You should pay attention to the TDS rejection rate as a more precise indicator – when it drops below 80%, that’s a sign that you need to replace the membrane.

Carbon Post-Filter

Changing the carbon post-filter once a year is enough in most cases. Sometimes you might be able to get more lifetime out of it, but you shouldn’t push it too far.


You should change the remineralization filter once a year as well. Otherwise, the quality of your water might not decrease noticeably, but you will end up getting fewer or no minerals in your water.

System Sanitization

Sanitizing the whole system is something you shouldn’t have to do too often. It’s a more thorough process that requires some additional preparation. The guide below should be a good start, but make sure to check your system’s manual for additional details as well.

  1. Shut off the water supply valve.
  2. Depressurize your reverse osmosis system.
  3. Take out all filters and the membrane.
  4. Clean the inside of the housings with warm, soapy water and a gentle brush.
  5. Add some bleach to the housing of the first stage filter.
  6. Reconnect all housings.
  7. Turn the water back on.
  8. Open your reverse osmosis faucet and keep it running until water starts coming out, then close it.
  9. Inspect the system for any leaks.
  10. Allow the storage tank to fill completely and let bleach remain in the system for half an hour (at least).
  11. Flush the system.
  12. Refill the tank and flush again.
  13. Shut off the water supply.
  14. Depressurize your system.
  15. Install a new reverse osmosis membrane and all other filters.
  16. Turn on the water supply.
  17. Open the reverse osmosis faucet and flush the system for a few minutes.
  18. Inspect for leaks.
  19. Shut off the faucet and refill the tank.
  20. Flush out the tank and refill it 1-2 more times before using the system.

Checking RO Storage Tank Pressure

You should also check the pressure of your reverse osmosis tank once a year. Keep in mind that some level of pressure loss is completely normal and to be expected. Your tank will likely lose about one PSI of pressure per year.

The most important thing to keep in mind here is that you should always measure the pressure of your tank when it’s completely empty. In this state, it should measure at about 6 to 8 PSI.

Under Sink Reverse Osmosis System

Signs That Your RO System Needs Maintenance Right Now

While it’s a good idea to have a schedule and follow it diligently, sometimes your system might need urgent maintenance earlier than expected. Here are some signs to watch out for.

Low Water Pressure

A noticeable decrease in water pressure is usually a bad sign for a reverse osmosis system. This can be caused by a variety of factors, and it usually leads to a decreased performance of the system as a whole.

Unpleasant Taste/Odor

Pay attention to how your RO water tastes and smells as well. Water that’s been filtered with reverse osmosis should have no taste or smell at all. If you notice a certain issue appearing all of a sudden, this could indicate that your system needs maintenance.

RO System Keeps Running
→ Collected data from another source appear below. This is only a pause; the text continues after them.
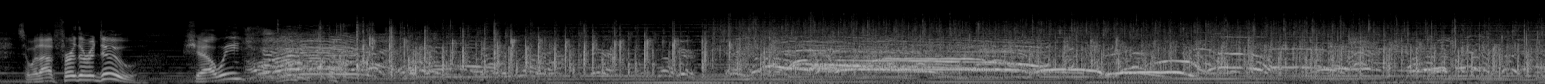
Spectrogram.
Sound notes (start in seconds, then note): 2.7 group cheering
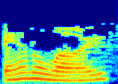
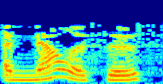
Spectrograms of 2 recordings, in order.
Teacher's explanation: And notice it's a different pronunciation. We use a Z sound, analyze. And analysis is the noun form of the word, and we use a S sound in that instead.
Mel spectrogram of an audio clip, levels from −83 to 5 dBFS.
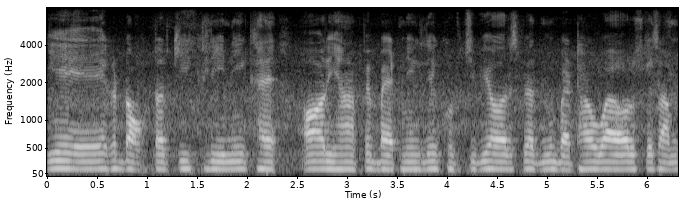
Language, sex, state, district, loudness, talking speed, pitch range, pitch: Hindi, male, Haryana, Jhajjar, -17 LUFS, 230 wpm, 130-135 Hz, 130 Hz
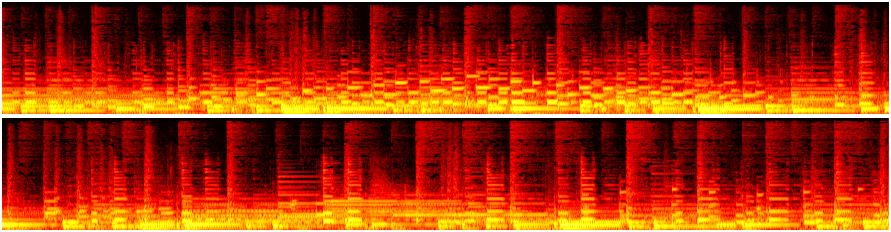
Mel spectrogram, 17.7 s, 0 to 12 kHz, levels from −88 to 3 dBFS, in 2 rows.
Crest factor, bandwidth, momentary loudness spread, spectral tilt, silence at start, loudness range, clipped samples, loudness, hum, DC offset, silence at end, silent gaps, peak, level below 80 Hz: 16 dB; 11 kHz; 5 LU; -9 dB/octave; 0 s; 2 LU; under 0.1%; -23 LUFS; none; under 0.1%; 0 s; none; -6 dBFS; -32 dBFS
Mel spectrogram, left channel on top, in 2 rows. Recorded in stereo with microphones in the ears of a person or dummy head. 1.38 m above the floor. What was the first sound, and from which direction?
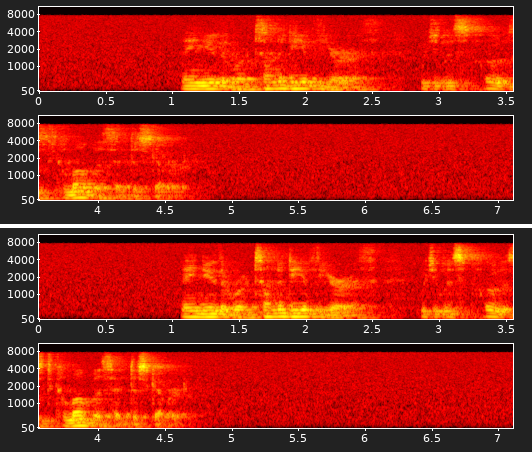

Your reverse osmosis system shouldn’t be running all the time. Ideally it should only work when the tank is empty and stop once it’s full. If the system is always running, this could indicate problems like leaks or pressure issues. One of the most common causes for this type of problem is a malfunctioning auto shutoff valve.

If you have any questions about our RO water purifier maintenance checklist please don’t hesitate to leave a comment below!

About the Author Alexandra Uta

Alex is a content writer with an affinity for research and a methodical attention to detail. Since 2020, she has fully immersed herself into the home water treatment industry only to become an expert herself. Alex has been using water filters and similar products for years which has gained her lots of hands-on experience.
Learn more about .


Information provided on BOS is for educational purposes only. The products and services we review may not be right for your individual circumstances.
We adhere to strict editorial guidelines. Rest assured, the opinions expressed have not been provided, reviewed, or otherwise endorsed by our partners – they are unbiased, independent, and the author’s alone. Our licensed experts fact-check all content for accuracy. It is accurate as of the date posted and to the best of our knowledge.

Leave a Comment: